> **TASK STATEMENT**
Please return, exactly and only, the lines beginning at the top of the entries below and ending with the line containing "Use the spectrogram"; keep out the pictures.

┄┄┄┄┄┄┄┄┄┄┄┄┄┄┄┄┄┄┄┄

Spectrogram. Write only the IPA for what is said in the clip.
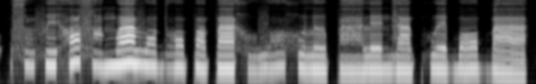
sˤ o̤ f e h ɒ sˤ a̤ ŋʷ a v ɔ dʱ ɔ p ɒ p a x o̤ v ɔ̤ x ʊ l ə p a̤ l ɛ n z a kʷʰ ɛ ɓ ɔ ɓ a

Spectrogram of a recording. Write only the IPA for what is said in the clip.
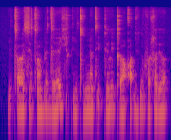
ḭ tʼ œː sʲ ɔ tʼ ə̃ b e d eː ç ə̰ k i tʼ ṳ ɲ ã tʲ ɛ̰ kʲ ə lʲ e kʼ œː qʼ ə ɠ e̤ ɡ ə̃ f œ ɬ ə ɾʲ ə

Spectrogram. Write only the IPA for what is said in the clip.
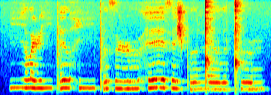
iː lˠ ɛ ɭ iː pʼ ɛ ə̯ h iː pʼ ə θ ə˞ ɭ ə˞ h ɛː θ ɛ ʒ pʼ əː ŋ͡ǃ ɛ ə̯ l ə ǃʰ ə˞ m

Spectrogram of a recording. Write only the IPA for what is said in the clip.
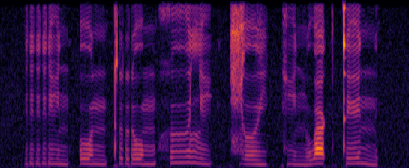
r i˩˦ n ʔ o˨˩ n t r o˩˦ m h ɯː˦˥ l i˨˩ ʔ t͡ɕ ɤː˨˩ j k i˨˩ n w a˦˥ k̚ t e˥˩ n

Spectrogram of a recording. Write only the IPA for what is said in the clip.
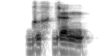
ɡ ɯ x ɡ ɛ ŋ

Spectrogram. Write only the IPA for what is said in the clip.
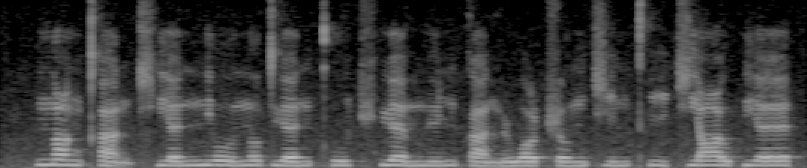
n̪ ɑ˥˨ ŋ kʰ a̰˨˩ n t͡ɕʰ j ɛ˨˦ n n̪ j o˥˨ ʊ̯ n̪ ɤ˦ t̪ ɥ ɛ˨˦ n kʰ u˨˦ t͡ɕʰ ɥ ɛ˥˨ m y˨˦ n k a̰˨˩ n ɻ w ɔ˨˦ ʈ͡ʂ ɤ˨˦ ŋ t͡ɕ i˨˦ n t̪ʰ i˥˨ t͡ɕ j ɑ˦ ʊ̯ p j ɛ˦

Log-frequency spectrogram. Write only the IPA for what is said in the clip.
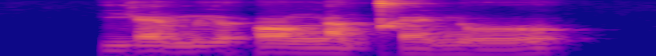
j ɛː˧˩ m i˧˩ ə̯ ʔ ɔː˩ ŋ a˩ w kʰ ɛː˩ n oː˩˧

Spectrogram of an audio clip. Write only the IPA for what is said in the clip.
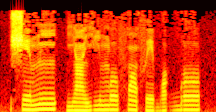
ʃ e˧ m ĩ˦ | j ã˨ j i˧ m o˦ f ɔ̃˦˨ f e˨ b ɔ˨˦ ɡ͡b o˦

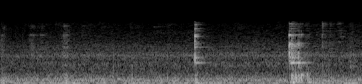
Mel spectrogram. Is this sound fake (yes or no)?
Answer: no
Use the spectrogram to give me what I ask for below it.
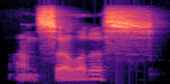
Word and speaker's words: Enceladus: more like there's a planet whereas a moon Enceladus I think is how you pronounce it it's around Saturn or maybe I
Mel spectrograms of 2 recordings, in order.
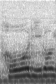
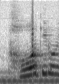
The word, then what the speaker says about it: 菩提: 이와 같이 한국에서는 디귿이 리을로 읽힐 수 있기 때문에 보디라는 발음이 보리로 읽힐 수 있다라는 것을 설명하고자 합니다. 보제는 마땅히 보디로 읽어야 합니다.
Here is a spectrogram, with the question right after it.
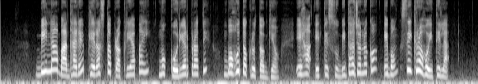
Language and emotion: Odia, happy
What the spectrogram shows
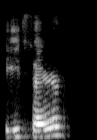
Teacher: I'm going to suggest it's probably more like the schwa and then an R.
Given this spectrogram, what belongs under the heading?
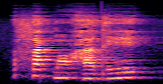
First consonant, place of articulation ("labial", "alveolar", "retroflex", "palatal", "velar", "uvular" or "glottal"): labial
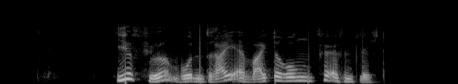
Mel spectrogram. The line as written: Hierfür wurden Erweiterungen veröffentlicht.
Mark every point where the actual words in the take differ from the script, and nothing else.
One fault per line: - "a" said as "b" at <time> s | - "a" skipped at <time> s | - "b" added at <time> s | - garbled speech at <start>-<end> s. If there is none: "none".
- "drei" added at 2.1 s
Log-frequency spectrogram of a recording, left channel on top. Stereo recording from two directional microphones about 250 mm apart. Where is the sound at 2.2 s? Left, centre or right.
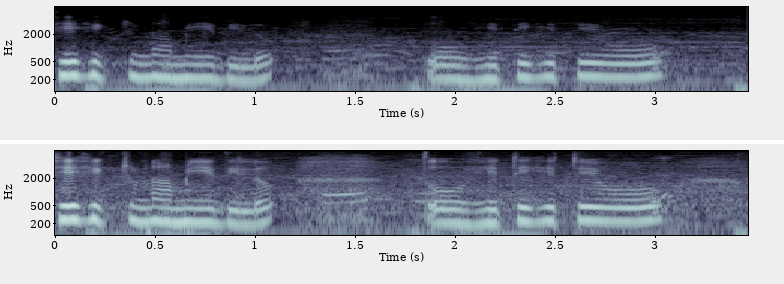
Centre.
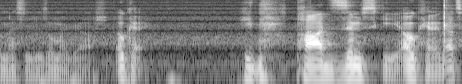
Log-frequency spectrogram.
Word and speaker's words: Podziemski: Okay, Podziemski. Okay, that's how you pronounce his name.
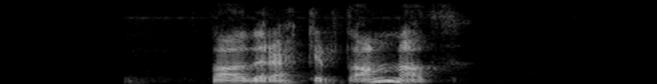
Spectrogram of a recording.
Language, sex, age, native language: Icelandic, female, 20-29, Icelandic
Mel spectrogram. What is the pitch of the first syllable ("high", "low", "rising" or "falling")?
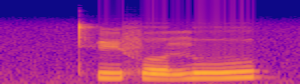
rising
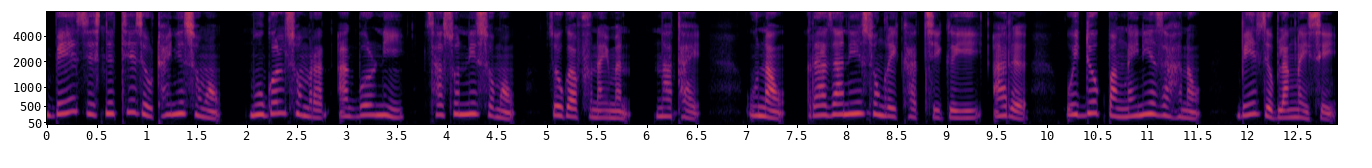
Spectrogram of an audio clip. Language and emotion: Bodo, neutral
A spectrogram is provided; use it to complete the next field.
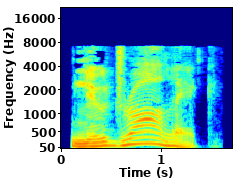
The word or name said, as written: pneudraulic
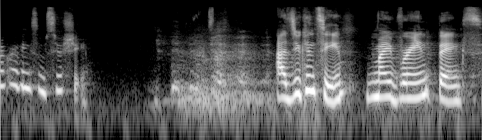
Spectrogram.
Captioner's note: laugh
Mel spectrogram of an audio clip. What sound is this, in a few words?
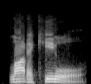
"lodicule", American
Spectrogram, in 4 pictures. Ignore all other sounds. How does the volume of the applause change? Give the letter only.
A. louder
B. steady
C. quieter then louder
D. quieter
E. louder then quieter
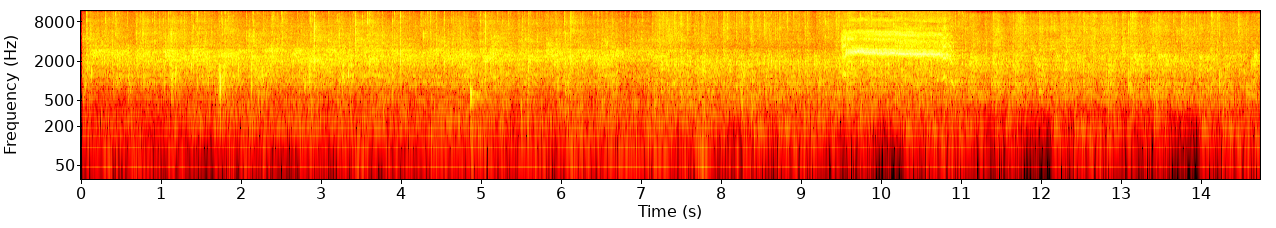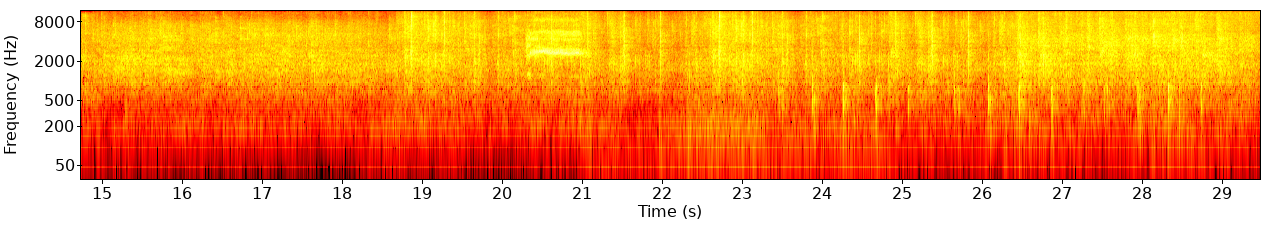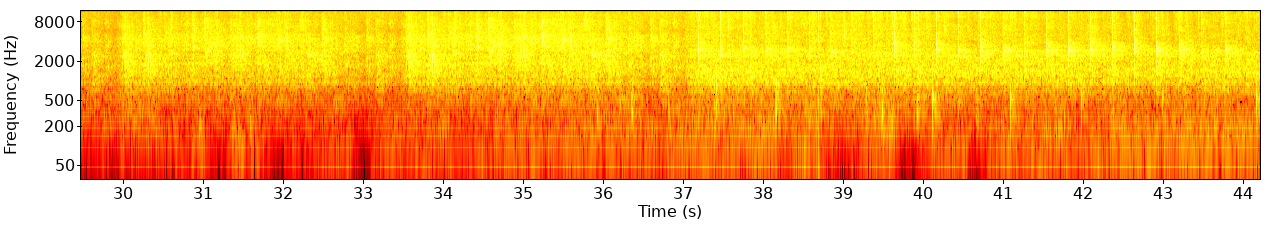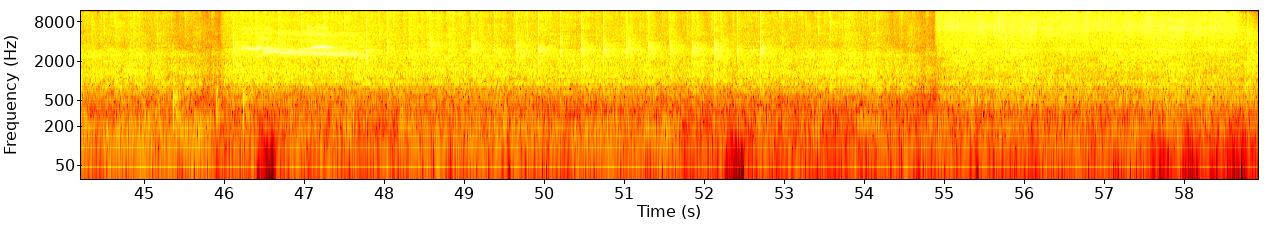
A.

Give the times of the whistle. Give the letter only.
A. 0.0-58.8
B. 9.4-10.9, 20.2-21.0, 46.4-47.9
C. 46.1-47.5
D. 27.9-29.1
C.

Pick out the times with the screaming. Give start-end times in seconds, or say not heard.
9.4-10.9, 20.2-21.0, 46.4-47.9.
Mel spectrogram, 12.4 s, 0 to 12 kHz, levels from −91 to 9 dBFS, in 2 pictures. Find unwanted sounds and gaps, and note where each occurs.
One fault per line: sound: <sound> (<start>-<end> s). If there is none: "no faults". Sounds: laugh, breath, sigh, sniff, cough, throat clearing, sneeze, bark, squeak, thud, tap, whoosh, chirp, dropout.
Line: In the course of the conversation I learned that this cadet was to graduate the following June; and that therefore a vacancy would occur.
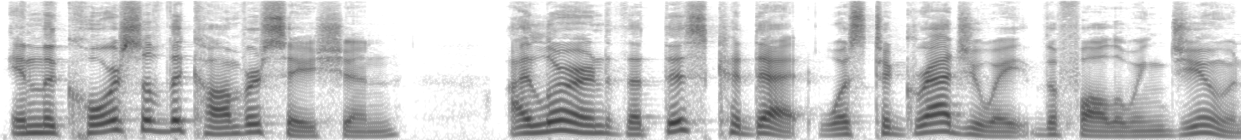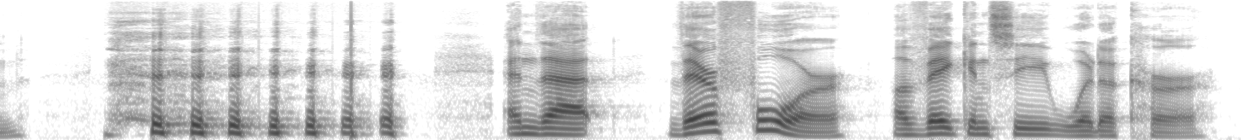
sound: laugh (6.7-8.3 s)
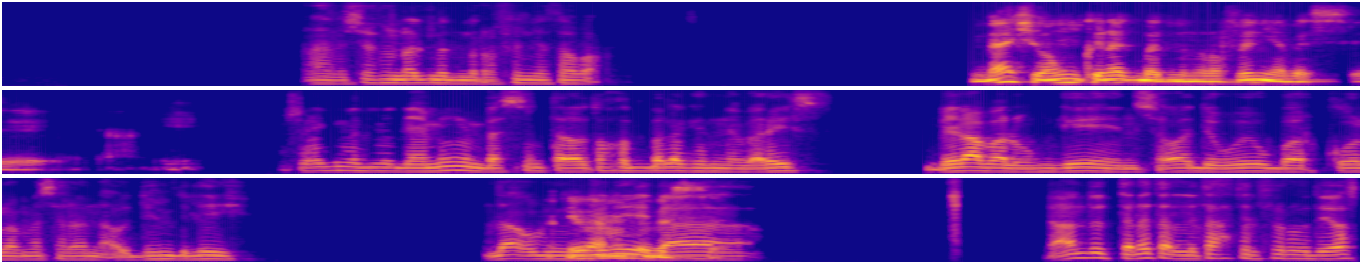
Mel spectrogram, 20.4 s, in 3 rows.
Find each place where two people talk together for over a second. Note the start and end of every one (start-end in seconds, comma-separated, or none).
none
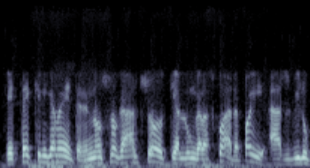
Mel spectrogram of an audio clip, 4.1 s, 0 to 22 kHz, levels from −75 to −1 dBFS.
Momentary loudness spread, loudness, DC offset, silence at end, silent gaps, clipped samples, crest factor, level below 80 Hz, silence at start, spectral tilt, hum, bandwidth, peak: 3 LU; -22 LUFS; under 0.1%; 0 s; none; under 0.1%; 16 dB; -40 dBFS; 0.1 s; -7.5 dB/octave; none; 19 kHz; -6 dBFS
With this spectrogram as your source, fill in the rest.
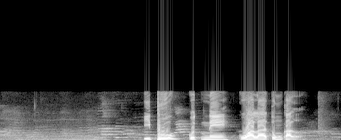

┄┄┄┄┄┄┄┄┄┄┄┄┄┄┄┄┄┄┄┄

> **ANSWER TO THE PROBLEM**
Spectrogram. Write only the IPA for what is said in the clip.
sˤ o̤ f e h ɒ sˤ a̤ ŋʷ a v ɔ dʱ ɔ p ɒ p a x o̤ v ɔ̤ x ʊ l ə p a̤ l ɛ n z a kʷʰ ɛ ɓ ɔ ɓ a

Spectrogram of a recording. Write only the IPA for what is said in the clip.
ḭ tʼ œː sʲ ɔ tʼ ə̃ b e d eː ç ə̰ k i tʼ ṳ ɲ ã tʲ ɛ̰ kʲ ə lʲ e kʼ œː qʼ ə ɠ e̤ ɡ ə̃ f œ ɬ ə ɾʲ ə

Spectrogram. Write only the IPA for what is said in the clip.
iː lˠ ɛ ɭ iː pʼ ɛ ə̯ h iː pʼ ə θ ə˞ ɭ ə˞ h ɛː θ ɛ ʒ pʼ əː ŋ͡ǃ ɛ ə̯ l ə ǃʰ ə˞ m

Spectrogram of a recording. Write only the IPA for what is said in the clip.
r i˩˦ n ʔ o˨˩ n t r o˩˦ m h ɯː˦˥ l i˨˩ ʔ t͡ɕ ɤː˨˩ j k i˨˩ n w a˦˥ k̚ t e˥˩ n

Spectrogram of a recording. Write only the IPA for what is said in the clip.
ɡ ɯ x ɡ ɛ ŋ

Spectrogram. Write only the IPA for what is said in the clip.
n̪ ɑ˥˨ ŋ kʰ a̰˨˩ n t͡ɕʰ j ɛ˨˦ n n̪ j o˥˨ ʊ̯ n̪ ɤ˦ t̪ ɥ ɛ˨˦ n kʰ u˨˦ t͡ɕʰ ɥ ɛ˥˨ m y˨˦ n k a̰˨˩ n ɻ w ɔ˨˦ ʈ͡ʂ ɤ˨˦ ŋ t͡ɕ i˨˦ n t̪ʰ i˥˨ t͡ɕ j ɑ˦ ʊ̯ p j ɛ˦

Log-frequency spectrogram. Write only the IPA for what is said in the clip.
j ɛː˧˩ m i˧˩ ə̯ ʔ ɔː˩ ŋ a˩ w kʰ ɛː˩ n oː˩˧

Spectrogram of an audio clip. Write only the IPA for what is said in the clip.
ʃ e˧ m ĩ˦ | j ã˨ j i˧ m o˦ f ɔ̃˦˨ f e˨ b ɔ˨˦ ɡ͡b o˦

Mel spectrogram. Is this sound fake (yes or no)?
Answer: no
Use the spectrogram to give me what I ask for below it.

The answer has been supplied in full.